Find where "This spectrogram shows" occurs in the data below, and retype that line and every later line exactly.

##### DATASET #####

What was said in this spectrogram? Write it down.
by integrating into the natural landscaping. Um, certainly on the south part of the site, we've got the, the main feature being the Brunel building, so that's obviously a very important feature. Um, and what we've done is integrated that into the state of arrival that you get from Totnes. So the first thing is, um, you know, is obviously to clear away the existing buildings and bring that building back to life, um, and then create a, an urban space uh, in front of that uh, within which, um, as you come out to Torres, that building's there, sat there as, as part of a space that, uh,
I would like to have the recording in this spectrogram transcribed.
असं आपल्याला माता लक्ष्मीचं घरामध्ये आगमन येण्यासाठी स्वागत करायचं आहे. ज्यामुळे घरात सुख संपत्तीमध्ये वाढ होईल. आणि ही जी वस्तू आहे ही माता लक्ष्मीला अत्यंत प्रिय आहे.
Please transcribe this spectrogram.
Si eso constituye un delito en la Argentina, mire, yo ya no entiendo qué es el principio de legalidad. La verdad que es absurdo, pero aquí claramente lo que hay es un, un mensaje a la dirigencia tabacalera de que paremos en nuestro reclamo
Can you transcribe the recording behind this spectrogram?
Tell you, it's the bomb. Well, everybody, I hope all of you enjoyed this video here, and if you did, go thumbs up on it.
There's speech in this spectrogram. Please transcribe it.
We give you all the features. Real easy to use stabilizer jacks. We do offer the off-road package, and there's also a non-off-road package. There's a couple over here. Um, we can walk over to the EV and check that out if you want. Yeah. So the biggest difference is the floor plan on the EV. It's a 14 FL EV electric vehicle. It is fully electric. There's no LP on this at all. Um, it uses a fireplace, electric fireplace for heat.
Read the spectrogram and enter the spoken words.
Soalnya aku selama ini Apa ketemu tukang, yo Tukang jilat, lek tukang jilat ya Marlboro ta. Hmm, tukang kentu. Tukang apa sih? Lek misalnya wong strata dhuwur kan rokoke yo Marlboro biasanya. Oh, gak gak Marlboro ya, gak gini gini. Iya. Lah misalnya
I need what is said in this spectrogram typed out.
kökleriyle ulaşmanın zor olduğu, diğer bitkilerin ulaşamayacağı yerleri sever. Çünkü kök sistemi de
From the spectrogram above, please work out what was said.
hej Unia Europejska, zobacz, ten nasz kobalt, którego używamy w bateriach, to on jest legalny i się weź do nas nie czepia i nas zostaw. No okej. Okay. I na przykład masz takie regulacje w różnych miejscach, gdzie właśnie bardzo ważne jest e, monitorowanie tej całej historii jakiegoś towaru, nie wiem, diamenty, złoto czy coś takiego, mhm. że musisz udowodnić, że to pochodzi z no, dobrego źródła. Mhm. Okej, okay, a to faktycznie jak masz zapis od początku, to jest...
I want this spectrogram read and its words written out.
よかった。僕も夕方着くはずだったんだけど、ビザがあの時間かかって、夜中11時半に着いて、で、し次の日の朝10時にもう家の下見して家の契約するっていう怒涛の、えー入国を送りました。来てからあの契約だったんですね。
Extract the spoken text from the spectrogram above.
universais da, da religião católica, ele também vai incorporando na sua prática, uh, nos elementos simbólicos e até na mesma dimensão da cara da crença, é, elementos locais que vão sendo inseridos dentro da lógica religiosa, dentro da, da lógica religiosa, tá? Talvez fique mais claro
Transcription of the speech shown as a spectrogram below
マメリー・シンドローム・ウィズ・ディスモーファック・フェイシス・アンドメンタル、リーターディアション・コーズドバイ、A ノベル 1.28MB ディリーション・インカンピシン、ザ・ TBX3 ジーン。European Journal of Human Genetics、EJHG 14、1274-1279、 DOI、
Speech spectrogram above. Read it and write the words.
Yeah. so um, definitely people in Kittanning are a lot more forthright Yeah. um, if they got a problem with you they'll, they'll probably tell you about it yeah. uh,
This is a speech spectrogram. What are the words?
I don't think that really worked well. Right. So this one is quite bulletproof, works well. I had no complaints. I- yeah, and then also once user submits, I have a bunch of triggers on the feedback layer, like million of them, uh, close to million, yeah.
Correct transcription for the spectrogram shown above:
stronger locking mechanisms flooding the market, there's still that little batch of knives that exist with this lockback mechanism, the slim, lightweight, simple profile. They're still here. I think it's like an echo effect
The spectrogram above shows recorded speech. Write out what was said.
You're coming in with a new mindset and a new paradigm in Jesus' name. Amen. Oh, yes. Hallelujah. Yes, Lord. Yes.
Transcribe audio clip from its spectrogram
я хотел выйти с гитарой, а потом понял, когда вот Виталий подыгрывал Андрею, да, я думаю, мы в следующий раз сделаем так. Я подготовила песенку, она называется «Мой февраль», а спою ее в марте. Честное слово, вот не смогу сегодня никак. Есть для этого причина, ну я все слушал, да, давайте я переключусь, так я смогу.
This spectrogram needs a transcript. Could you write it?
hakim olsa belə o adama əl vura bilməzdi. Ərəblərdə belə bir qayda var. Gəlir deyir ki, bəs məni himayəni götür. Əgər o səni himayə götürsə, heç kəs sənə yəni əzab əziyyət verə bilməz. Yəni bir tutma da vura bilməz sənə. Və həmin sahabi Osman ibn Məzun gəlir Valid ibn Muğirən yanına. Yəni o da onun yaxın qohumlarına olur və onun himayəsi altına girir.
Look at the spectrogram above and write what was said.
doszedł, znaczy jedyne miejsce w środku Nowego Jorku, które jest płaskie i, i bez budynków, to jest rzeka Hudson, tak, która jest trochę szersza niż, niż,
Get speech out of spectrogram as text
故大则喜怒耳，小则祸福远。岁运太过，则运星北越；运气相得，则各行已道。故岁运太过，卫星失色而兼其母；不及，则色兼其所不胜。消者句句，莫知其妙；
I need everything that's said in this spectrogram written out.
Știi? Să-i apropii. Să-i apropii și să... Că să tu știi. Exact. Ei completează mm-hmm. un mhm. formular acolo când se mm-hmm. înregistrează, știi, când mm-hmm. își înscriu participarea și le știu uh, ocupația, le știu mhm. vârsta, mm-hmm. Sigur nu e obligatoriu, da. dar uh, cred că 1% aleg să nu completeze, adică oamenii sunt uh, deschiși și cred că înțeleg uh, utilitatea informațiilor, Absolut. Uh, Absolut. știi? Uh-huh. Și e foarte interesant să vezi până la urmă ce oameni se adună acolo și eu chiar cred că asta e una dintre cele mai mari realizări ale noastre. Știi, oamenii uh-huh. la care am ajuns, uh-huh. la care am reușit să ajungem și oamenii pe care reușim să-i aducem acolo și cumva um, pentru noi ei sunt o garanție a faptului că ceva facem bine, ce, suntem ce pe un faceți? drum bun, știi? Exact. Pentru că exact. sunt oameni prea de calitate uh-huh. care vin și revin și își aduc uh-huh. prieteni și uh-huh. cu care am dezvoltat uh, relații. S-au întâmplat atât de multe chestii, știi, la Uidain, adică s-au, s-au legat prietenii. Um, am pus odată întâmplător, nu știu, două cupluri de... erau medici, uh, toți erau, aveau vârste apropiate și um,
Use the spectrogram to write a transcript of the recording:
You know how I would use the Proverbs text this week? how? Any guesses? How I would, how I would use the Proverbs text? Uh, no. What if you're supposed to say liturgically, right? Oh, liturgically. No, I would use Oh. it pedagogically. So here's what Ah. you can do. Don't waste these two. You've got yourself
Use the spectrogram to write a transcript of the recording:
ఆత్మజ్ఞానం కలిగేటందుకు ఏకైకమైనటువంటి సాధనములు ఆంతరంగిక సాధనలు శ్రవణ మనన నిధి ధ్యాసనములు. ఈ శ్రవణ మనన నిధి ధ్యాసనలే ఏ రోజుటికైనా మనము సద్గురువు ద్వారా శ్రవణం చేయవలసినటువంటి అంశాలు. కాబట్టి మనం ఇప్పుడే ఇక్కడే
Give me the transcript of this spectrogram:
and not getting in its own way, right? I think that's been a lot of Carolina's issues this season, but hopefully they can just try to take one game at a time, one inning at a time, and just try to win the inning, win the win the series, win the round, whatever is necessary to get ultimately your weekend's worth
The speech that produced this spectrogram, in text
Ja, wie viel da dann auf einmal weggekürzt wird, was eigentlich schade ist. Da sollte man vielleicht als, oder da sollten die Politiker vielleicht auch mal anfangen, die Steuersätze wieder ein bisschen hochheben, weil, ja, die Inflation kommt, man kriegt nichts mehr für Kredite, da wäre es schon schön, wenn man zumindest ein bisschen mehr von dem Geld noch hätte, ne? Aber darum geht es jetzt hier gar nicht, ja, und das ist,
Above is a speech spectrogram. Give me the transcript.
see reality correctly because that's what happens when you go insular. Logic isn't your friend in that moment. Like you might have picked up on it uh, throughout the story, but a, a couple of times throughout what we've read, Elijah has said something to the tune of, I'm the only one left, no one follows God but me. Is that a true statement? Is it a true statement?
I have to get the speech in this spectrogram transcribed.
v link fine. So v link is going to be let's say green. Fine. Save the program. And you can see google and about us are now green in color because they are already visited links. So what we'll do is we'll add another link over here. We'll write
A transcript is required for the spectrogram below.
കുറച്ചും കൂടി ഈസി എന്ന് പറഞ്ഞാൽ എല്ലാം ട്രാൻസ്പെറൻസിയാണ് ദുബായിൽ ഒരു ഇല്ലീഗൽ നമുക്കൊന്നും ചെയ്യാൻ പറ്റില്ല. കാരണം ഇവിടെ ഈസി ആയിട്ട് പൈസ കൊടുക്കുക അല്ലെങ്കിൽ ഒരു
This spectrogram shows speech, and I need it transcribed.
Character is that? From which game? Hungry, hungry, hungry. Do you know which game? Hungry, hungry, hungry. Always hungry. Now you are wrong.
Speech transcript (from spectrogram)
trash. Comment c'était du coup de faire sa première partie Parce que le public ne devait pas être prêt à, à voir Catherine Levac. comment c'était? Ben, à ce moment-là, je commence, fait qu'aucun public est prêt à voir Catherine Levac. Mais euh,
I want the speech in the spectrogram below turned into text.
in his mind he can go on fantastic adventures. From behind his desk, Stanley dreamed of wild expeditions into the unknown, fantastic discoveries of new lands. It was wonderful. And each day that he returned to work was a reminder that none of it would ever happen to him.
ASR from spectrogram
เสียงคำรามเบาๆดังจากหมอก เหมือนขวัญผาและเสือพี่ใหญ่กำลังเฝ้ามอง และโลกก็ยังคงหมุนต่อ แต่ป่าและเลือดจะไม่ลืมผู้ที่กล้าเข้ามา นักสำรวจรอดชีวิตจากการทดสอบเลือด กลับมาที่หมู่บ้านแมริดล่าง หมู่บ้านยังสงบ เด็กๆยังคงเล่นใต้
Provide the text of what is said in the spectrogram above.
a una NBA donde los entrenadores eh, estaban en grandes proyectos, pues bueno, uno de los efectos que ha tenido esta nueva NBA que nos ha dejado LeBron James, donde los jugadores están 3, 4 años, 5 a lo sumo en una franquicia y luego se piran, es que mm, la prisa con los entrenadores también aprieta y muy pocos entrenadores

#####

WRITTEN REPLY:
This spectrogram shows speech, and I need it transcribed.
Character is that? From which game? Hungry, hungry, hungry. Do you know which game? Hungry, hungry, hungry. Always hungry. Now you are wrong.
Speech transcript (from spectrogram)
trash. Comment c'était du coup de faire sa première partie Parce que le public ne devait pas être prêt à, à voir Catherine Levac. comment c'était? Ben, à ce moment-là, je commence, fait qu'aucun public est prêt à voir Catherine Levac. Mais euh,
I want the speech in the spectrogram below turned into text.
in his mind he can go on fantastic adventures. From behind his desk, Stanley dreamed of wild expeditions into the unknown, fantastic discoveries of new lands. It was wonderful. And each day that he returned to work was a reminder that none of it would ever happen to him.
ASR from spectrogram
เสียงคำรามเบาๆดังจากหมอก เหมือนขวัญผาและเสือพี่ใหญ่กำลังเฝ้ามอง และโลกก็ยังคงหมุนต่อ แต่ป่าและเลือดจะไม่ลืมผู้ที่กล้าเข้ามา นักสำรวจรอดชีวิตจากการทดสอบเลือด กลับมาที่หมู่บ้านแมริดล่าง หมู่บ้านยังสงบ เด็กๆยังคงเล่นใต้
Provide the text of what is said in the spectrogram above.
a una NBA donde los entrenadores eh, estaban en grandes proyectos, pues bueno, uno de los efectos que ha tenido esta nueva NBA que nos ha dejado LeBron James, donde los jugadores están 3, 4 años, 5 a lo sumo en una franquicia y luego se piran, es que mm, la prisa con los entrenadores también aprieta y muy pocos entrenadores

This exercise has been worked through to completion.